• **EXERCISE PROMPT**
If you see a picture in the data below, omit it and copy the rest exactly.

------------------------------------------------------------------------

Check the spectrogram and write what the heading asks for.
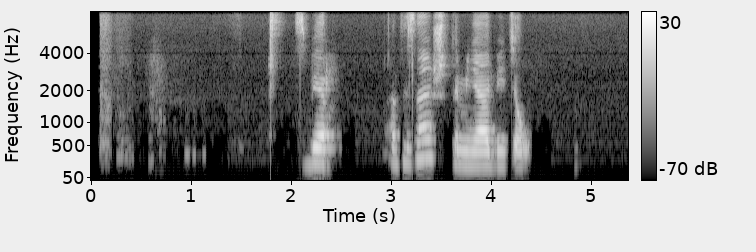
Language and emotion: Russian, sad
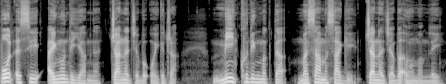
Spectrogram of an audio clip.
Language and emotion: Manipuri, neutral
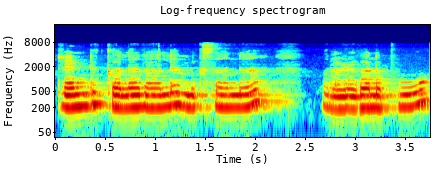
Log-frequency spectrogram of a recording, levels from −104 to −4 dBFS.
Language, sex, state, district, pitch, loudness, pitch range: Tamil, female, Tamil Nadu, Nilgiris, 205 Hz, -15 LUFS, 200-220 Hz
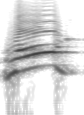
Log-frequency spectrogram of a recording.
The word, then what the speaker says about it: vogue: Friends Yui को तो हम लोग प्रोनाउंस नहीं करेंगे क्योंकि ये साइलेंट है। ओके फ्रेंड्स, देन वो ऑग, वॉग फ्रेंड्स, वॉग मतलब फैशन स्टाइल।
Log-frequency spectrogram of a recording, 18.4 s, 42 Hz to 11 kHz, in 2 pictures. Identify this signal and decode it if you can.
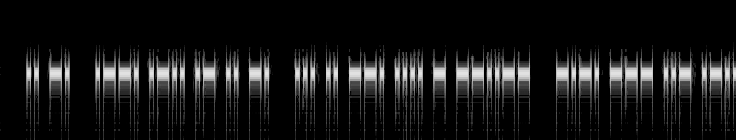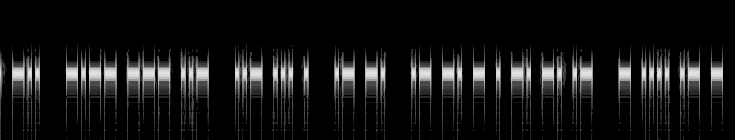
Morse code, heard as a keyed tone, about 25 wpm, 600 Hz. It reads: IN PLAIN SIGHT, COULD YOU USE AN ANTENNA THAT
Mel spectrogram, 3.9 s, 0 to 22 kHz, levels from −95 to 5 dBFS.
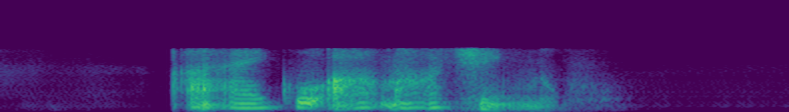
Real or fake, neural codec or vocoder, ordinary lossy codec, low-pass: fake; codec, 16 kHz in and 24 kHz out, 0.4 kbps, LongCat-Audio-Codec, fine tuned four codebook decoder; AAC, 24 kbps; 3.6 kHz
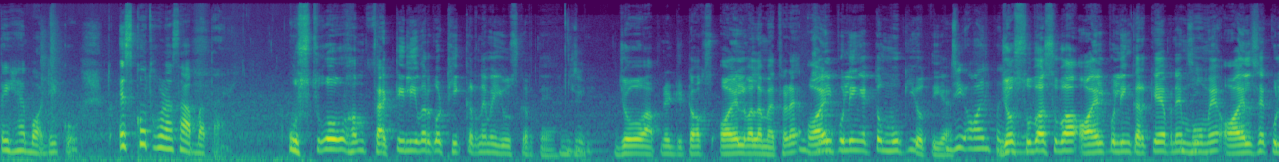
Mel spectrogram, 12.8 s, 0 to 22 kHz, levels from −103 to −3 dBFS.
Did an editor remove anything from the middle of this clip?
no; 0 cuts

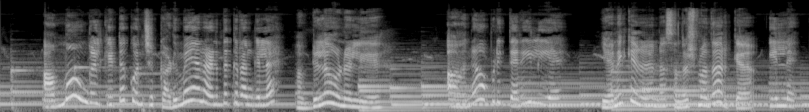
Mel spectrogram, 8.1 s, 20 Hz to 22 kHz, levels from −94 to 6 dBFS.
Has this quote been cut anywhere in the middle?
no; 0 cuts

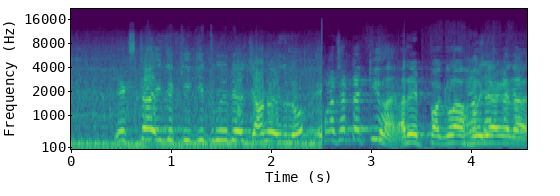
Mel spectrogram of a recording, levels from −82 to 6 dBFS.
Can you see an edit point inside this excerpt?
yes; 1 cut; at 2.4 s

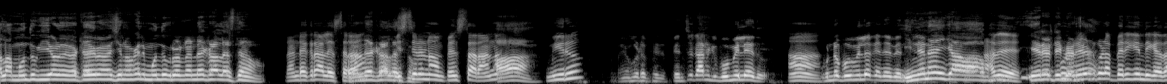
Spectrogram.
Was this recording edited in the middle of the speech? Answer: no; 0 cuts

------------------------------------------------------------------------

• **ANSWER SPACE**
Check the spectrogram and write what the heading asks for.
Language and emotion: Russian, sad
Spectrogram of an audio clip.
Language and emotion: Manipuri, neutral
Log-frequency spectrogram of a recording, levels from −104 to −4 dBFS.
Language, sex, state, district, pitch, loudness, pitch range: Tamil, female, Tamil Nadu, Nilgiris, 205 Hz, -15 LUFS, 200-220 Hz
Log-frequency spectrogram of a recording.
The word, then what the speaker says about it: vogue: Friends Yui को तो हम लोग प्रोनाउंस नहीं करेंगे क्योंकि ये साइलेंट है। ओके फ्रेंड्स, देन वो ऑग, वॉग फ्रेंड्स, वॉग मतलब फैशन स्टाइल।
Log-frequency spectrogram of a recording, 18.4 s, 42 Hz to 11 kHz, in 2 pictures. Identify this signal and decode it if you can.
Morse code, heard as a keyed tone, about 25 wpm, 600 Hz. It reads: IN PLAIN SIGHT, COULD YOU USE AN ANTENNA THAT
Mel spectrogram, 3.9 s, 0 to 22 kHz, levels from −95 to 5 dBFS.
Real or fake, neural codec or vocoder, ordinary lossy codec, low-pass: fake; codec, 16 kHz in and 24 kHz out, 0.4 kbps, LongCat-Audio-Codec, fine tuned four codebook decoder; AAC, 24 kbps; 3.6 kHz
Mel spectrogram, 12.8 s, 0 to 22 kHz, levels from −103 to −3 dBFS.
Did an editor remove anything from the middle of this clip?
no; 0 cuts

Mel spectrogram, 8.1 s, 20 Hz to 22 kHz, levels from −94 to 6 dBFS.
Has this quote been cut anywhere in the middle?
no; 0 cuts

Mel spectrogram of a recording, levels from −82 to 6 dBFS.
Can you see an edit point inside this excerpt?
yes; 1 cut; at 2.4 s

Spectrogram.
Was this recording edited in the middle of the speech? Answer: no; 0 cuts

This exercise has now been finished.